to burn off this gas. This is done to equalize the pressure across the regulator, to be sure that more gas is
not fed through the regulator to the low pressure side.
- 5. Let everything stand this way for 15 minutes - if the manometer drops any amount, you have a leak in the
Note: this leak test checks the system up to the individual shut off or electrically operated valve at each
appliance. A leak on the other side of these valves will not show up with this test. See below for leak testing the
If the manometer shows a leak, then what do I do?
- If a leak is shown by this test, then it means that gas is escaping somewhere
between the propane tanks and the appliance valves, or possibly, through one of the appliance valves. You will
need a soap solution in a spray bottle. You can use a few squirts of ammonia free dish detergent mixed with
water. (Ammonia will react with the various brass and copper components, turning them black) A better
alternative is to purchase an approved leak detector solution from your RV supply store.
- Turn on the main supply valve on the propane tank to re-pressurize the system. Shut it off.
- Spray the soap solution on every joint in the supply system, from the tank fittings to every appliance
including the piping underneath the coach.
- A leak will show itself as bubbles forming at the faulty connection.
- Tighten or repair the connection and repeat the first two steps.
- Repeat the manometer leak down test for 15 minutes to verify that no more leaks are present.
How do I check the regulator with my u tube manometer?
First of all, if you have a single stage regulator, replace it
before you proceed with these tests. Single stage regulators are OLD and not considered as safe. New regulator
design has a first stage that reduces the tank pressure to a few PSI, and the second stage reduces that to the
- You first need to tap into the system to provide a place to attach the manometer. If your stove does not
have it's own regulator then you can do this test by attaching the manometer hose to one of the stove top
burner nozzles. Most newer stoves have a small additional regulator built in and it is located under the stove
top cover on the left hand side.
- If your stove has a regulator you can disconnect the LPG line before the regulator at the flare fitting.
Next you'll need a flare union and a flare nut with a short piece of 3/8 inch copper tubing. The union is a
fitting with a male flare on either end and you should be able to buy this and a flare nut with the short piece
of tubing at any RV outlet or heating supply outlet. Screw the union into the flare that you removed from the
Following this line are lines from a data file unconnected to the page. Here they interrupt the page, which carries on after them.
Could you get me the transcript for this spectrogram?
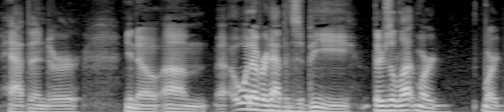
happened or you know um, whatever it happens to be there's a lot more more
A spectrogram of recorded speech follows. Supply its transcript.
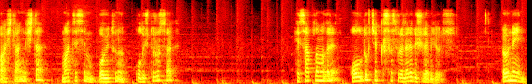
başlangıçta matrisin boyutunu oluşturursak hesaplamaları oldukça kısa sürelere düşürebiliyoruz. Örneğin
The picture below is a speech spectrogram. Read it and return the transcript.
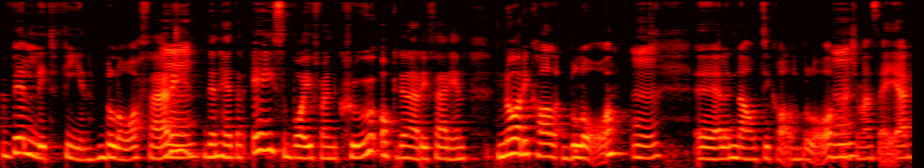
väldigt fin blå färg. Den heter Ace Boyfriend Crew och den är i färgen Nautical blå. Eh, eller nautical blå kanske man säger.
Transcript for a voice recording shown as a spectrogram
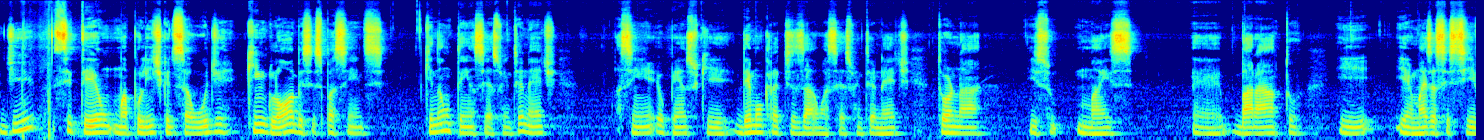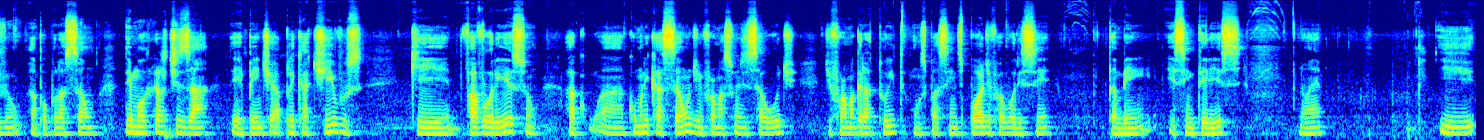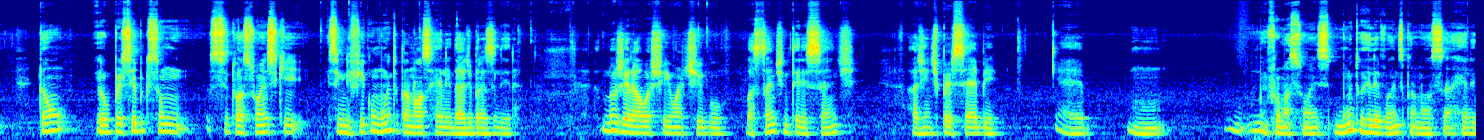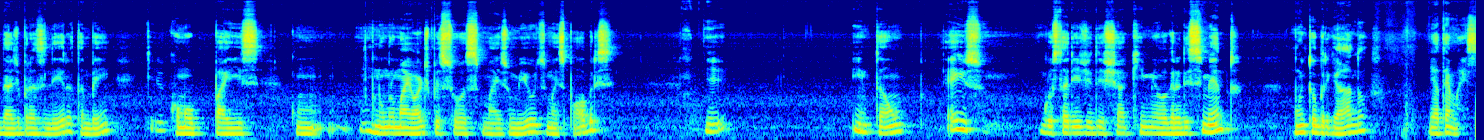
de se ter uma política de saúde que englobe esses pacientes que não têm acesso à internet. Assim, eu penso que democratizar o acesso à internet, tornar isso mais é, barato e, e é mais acessível à população, democratizar, de repente, aplicativos que favoreçam a, a comunicação de informações de saúde de forma gratuita com os pacientes pode favorecer também esse interesse, não é? E então eu percebo que são situações que significam muito para a nossa realidade brasileira. No geral, achei um artigo bastante interessante. A gente percebe é, um, informações muito relevantes para a nossa realidade brasileira também, como país com um número maior de pessoas mais humildes, mais pobres. E então é isso. Gostaria de deixar aqui meu agradecimento. Muito obrigado e até mais.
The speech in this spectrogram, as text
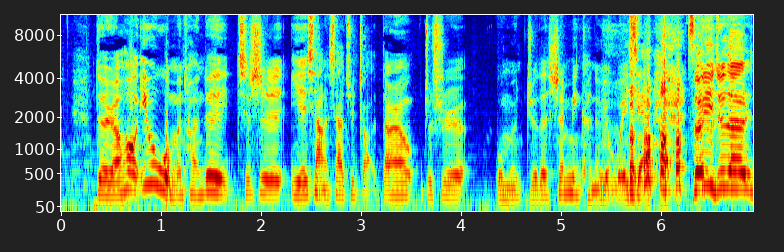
对，然后因为我们团队其实也想下去找，当然就是我们觉得生命可能有危险，所以觉得。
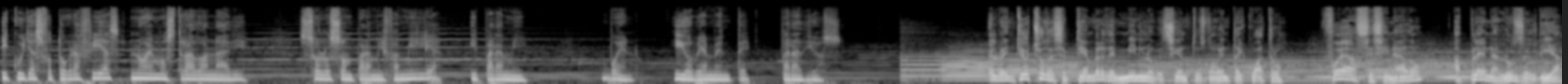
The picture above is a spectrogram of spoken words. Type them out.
y cuyas fotografías no he mostrado a nadie. Solo son para mi familia y para mí. Bueno, y obviamente para Dios. El 28 de septiembre de 1994 fue asesinado a plena luz del día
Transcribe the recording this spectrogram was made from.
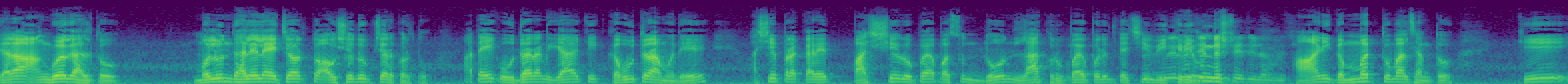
त्याला आंघोळ घालतो. मलून झालेल्या याच्यावर तो औषधोपचार करतो. आता एक उदाहरण घ्या की कबुतरामध्ये असे प्रकार आहेत पाचशे रुपयापासून दोन लाख रुपयापर्यंत त्याची विक्री. आणि गंमत तुम्हाला सांगतो की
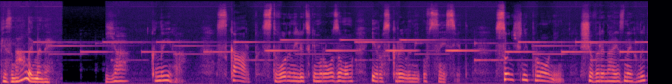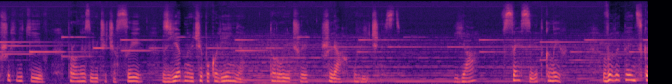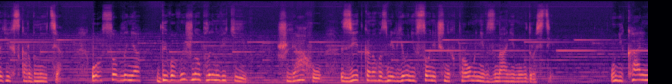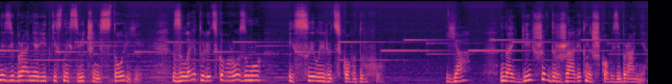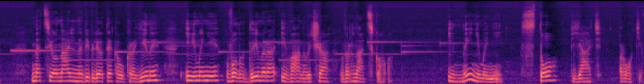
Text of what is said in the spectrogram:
Впізнали мене? Я книга, скарб, створений людським розумом і розкрилений у Всесвіт, сонячний промінь, що виринає з найглибших віків, пронизуючи часи, з'єднуючи покоління, торуючи шлях у вічність. Я всесвіт книг, велетенська їх скарбниця, уособлення дивовижного плину віків, шляху, зітканого з мільйонів сонячних променів знань і мудрості, унікальне зібрання рідкісних свідчень історії, злету людського розуму і сили людського духу. Я найбільше в державі книжкове зібрання. Національна бібліотека України імені Володимира Івановича Вернацького. І нині мені 105 років.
stove regulator and attach the flare nut and short piece of copper tubing to that. Tighten all fittings snugly.
You now have a place to attach the manometer tube.
The first test is the working pressure of the regulator.
- Turn on the gas supply valve.
- Fire up the rest of the appliances. (the refer, the water heater and the furnace.)
- With the appliances running, the manometer should read 11 inches of water column - if it above or
below this value, adjust the regulator.
Adjusting the regulator
- Remove the plastic cap on the front of the regulator. Beneath this is the adjusting screw (a large
plastic disk that screws in or out)
- If your pressure is lower than 11 w.c. turn the adjuster in (clockwise) until the manometer reads
11 w.c. with the appliances running.
- If your pressure is too high, turn the adjuster out (counterclockwise).
The next test for the regulator is the static pressure test.
- With all appliances off and the service valve opened, the reading on the manometer should register
below 14 inches of water column.
- Leave everything as is for 5 minutes, if the reading climbs above this value, replace the